**Data for this task**

┄┄┄┄┄┄

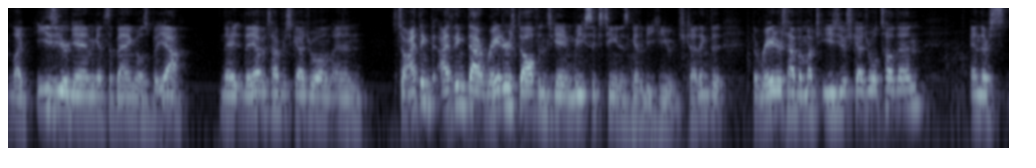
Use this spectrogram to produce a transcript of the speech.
like easier game against the Bengals, but yeah, they they have a tougher schedule, and so I think I think that Raiders Dolphins game week sixteen is going to be huge. 'Cause I think that the Raiders have a much easier schedule till then, and there's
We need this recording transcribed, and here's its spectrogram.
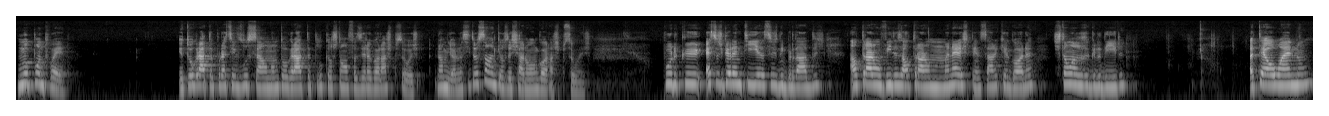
O meu ponto é: eu estou grata por essa evolução, não estou grata pelo que eles estão a fazer agora às pessoas. Não, melhor, na situação em que eles deixaram agora às pessoas porque essas garantias, essas liberdades alteraram vidas, alteraram maneiras de pensar que agora estão a regredir até ao ano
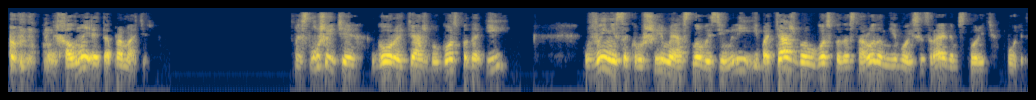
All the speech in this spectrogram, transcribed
Холмы это про матерь. Слушайте горы тяжбу Господа и вы несокрушимые основы земли, ибо тяжба у Господа с народом его и с Израилем спорить будет.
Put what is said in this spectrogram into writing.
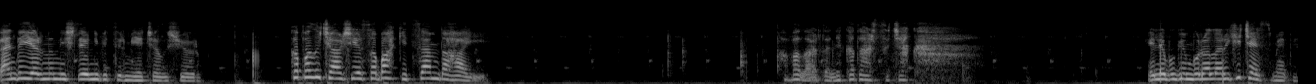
Ben de yarının işlerini bitirmeye çalışıyorum. Kapalı çarşıya sabah gitsem daha iyi. Havalarda ne kadar sıcak. Hele bugün buraları hiç esmedi.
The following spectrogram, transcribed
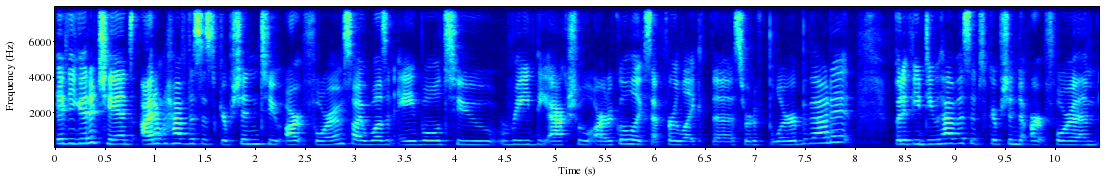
if you get a chance, I don't have the subscription to Art Forum, so I wasn't able to read the actual article except for like the sort of blurb about it. But if you do have a subscription to Art Forum,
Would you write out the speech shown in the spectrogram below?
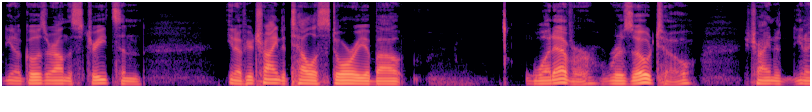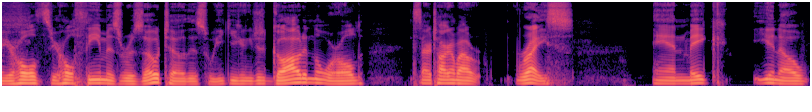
you know, goes around the streets and you know, if you're trying to tell a story about whatever, risotto, you're trying to, you know, your whole your whole theme is risotto this week. You can just go out in the world and start talking about rice and make, you know,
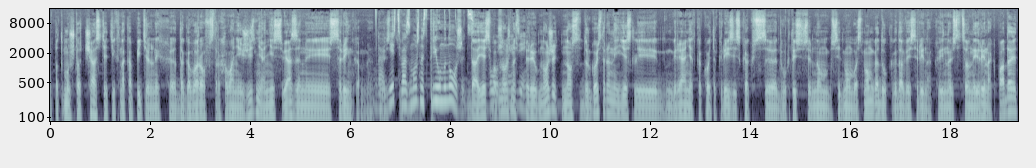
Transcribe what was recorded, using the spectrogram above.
потому что часть этих накопительных э, договоров страхования жизни, они связаны с рынком. Да, есть, есть возможность приумножить. Да, есть возможность деньги. приумножить, но с другой стороны, если грянет какой-то кризис, как в 2007-2008 году, когда весь рынок, инвестиционный рынок падает,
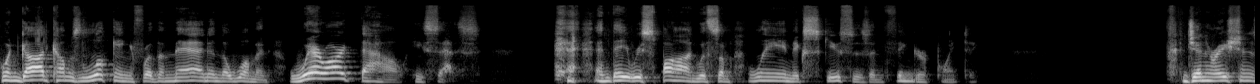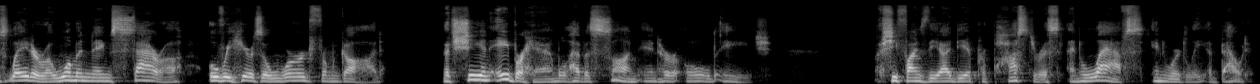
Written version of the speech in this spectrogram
when God comes looking for the man and the woman. Where art thou? He says. and they respond with some lame excuses and finger pointing. Generations later, a woman named Sarah overhears a word from God that she and Abraham will have a son in her old age. She finds the idea preposterous and laughs inwardly about it.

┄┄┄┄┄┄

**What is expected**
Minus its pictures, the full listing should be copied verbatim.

**Task solution**
Use this spectrogram to produce a transcript of the speech.
like easier game against the Bengals, but yeah, they they have a tougher schedule, and so I think I think that Raiders Dolphins game week sixteen is going to be huge. 'Cause I think that the Raiders have a much easier schedule till then, and there's
We need this recording transcribed, and here's its spectrogram.
O meu ponto é: eu estou grata por essa evolução, não estou grata pelo que eles estão a fazer agora às pessoas. Não, melhor, na situação em que eles deixaram agora às pessoas porque essas garantias, essas liberdades alteraram vidas, alteraram maneiras de pensar que agora estão a regredir até ao ano
All the speech in this spectrogram, transcribed
Холмы это про матерь. Слушайте горы тяжбу Господа и вы несокрушимые основы земли, ибо тяжба у Господа с народом его и с Израилем спорить будет.
Put what is said in this spectrogram into writing.
Ben de yarının işlerini bitirmeye çalışıyorum. Kapalı çarşıya sabah gitsem daha iyi. Havalarda ne kadar sıcak. Hele bugün buraları hiç esmedi.
The following spectrogram, transcribed
if you get a chance, I don't have the subscription to Art Forum, so I wasn't able to read the actual article except for like the sort of blurb about it. But if you do have a subscription to Art Forum,
Would you write out the speech shown in the spectrogram below?
you know, goes around the streets and you know, if you're trying to tell a story about whatever, risotto, you're trying to, you know, your whole your whole theme is risotto this week. You can just go out in the world and start talking about rice and make, you know,
Transcribe what was recorded, using the spectrogram above.
потому что часть этих накопительных э, договоров страхования жизни, они связаны с рынком. Да, есть, есть возможность приумножить. Да, есть возможность деньги. приумножить, но с другой стороны, если грянет какой-то кризис, как в 2007-2008 году, когда весь рынок, инвестиционный рынок падает,
Written version of the speech in this spectrogram
when God comes looking for the man and the woman. Where art thou? He says. and they respond with some lame excuses and finger pointing. Generations later, a woman named Sarah overhears a word from God that she and Abraham will have a son in her old age. She finds the idea preposterous and laughs inwardly about it.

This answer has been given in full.